Mauritania's largest ethnic group is the Moors. In Moorish society, musicians occupy the lowest caste, iggawin, who used song to praise successful warriors as well as their patrons. Iggawin also had the traditional role of messengers, spreading news between villages. In modern Mauritania, professional musicians are paid by anybody to perform; affluent patrons sometimes record the entertainment, and they are then considered to own the recordings, instead of the musician.

Traditional instruments include an hourglass-shaped four-stringed lute called the tidinit and the woman's kora-like ardin. Percussion instruments include the tbal (a kettle drum) and daghumma (a rattle).

Their are three "ways" to play music in the Mauritanian tradition:

Music progresses through five modes (a system with origins in Arab music): karr, fagu (both black), lakhal, labyad (both white, and corresponding to a period of one's life or an emotion) and lebtyat (white, a spiritual mode relating to the afterlife). There are further submodes, making for an extremely complicated system which is followed by nearly all male musicians; female musicians are rare and are not bound by the same rules.

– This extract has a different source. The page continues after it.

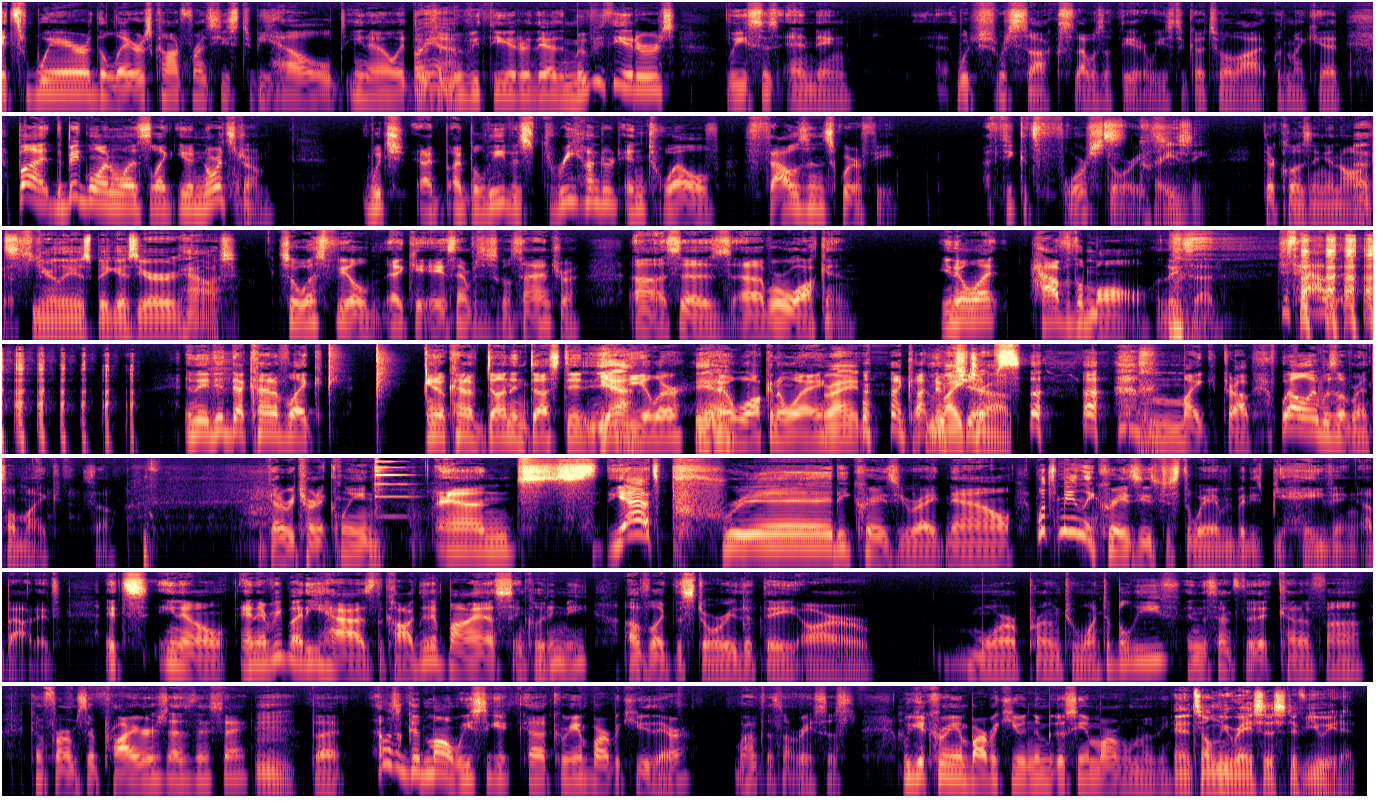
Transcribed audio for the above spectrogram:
It's where the Layers Conference used to be held. You know, it- there's yeah. a movie theater there. The movie theater's lease is ending, which which sucks. That was a theater we used to go to a lot with my kid. But the big one was like you know Nordstrom, which I, I believe is three hundred and twelve thousand square feet. I think it's four stories. Crazy. They're closing in That's August. nearly as big as your house. So Westfield, aka San Francisco Centre, uh, says uh, we're walking. You know what? Have the mall. And they said, just have it. and they did that kind of like, you know, kind of done and dusted new Yeah. dealer. Yeah. You know, walking away. Right. I got no Mic chips. mic drop. Well, it was a rental mic, so. You got to return it clean. And yeah, it's pretty crazy right now. What's mainly crazy is just the way everybody's behaving about it. It's, you know, and everybody has the cognitive bias, including me, of like the story that they are more prone to want to believe in the sense that it kind of uh, confirms their priors, as they say. But that was a good mall. We used to get uh, Korean barbecue there. I hope that's not racist. We get Korean barbecue and then we go see a Marvel movie. And it's only racist if you eat it.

In spite of the rarity of female musicians in Mauritania, the most famous Moorish musician is a woman, Dimi Mint Abba. Dimi's parents were both musicians (her father had been asked to compose the Mauritanian national anthem), and she began playing at an early age. Her professional career began in 1976, when she sang on the radio and then competed, the following year, in the Umm Kalthum Contest in Tunis.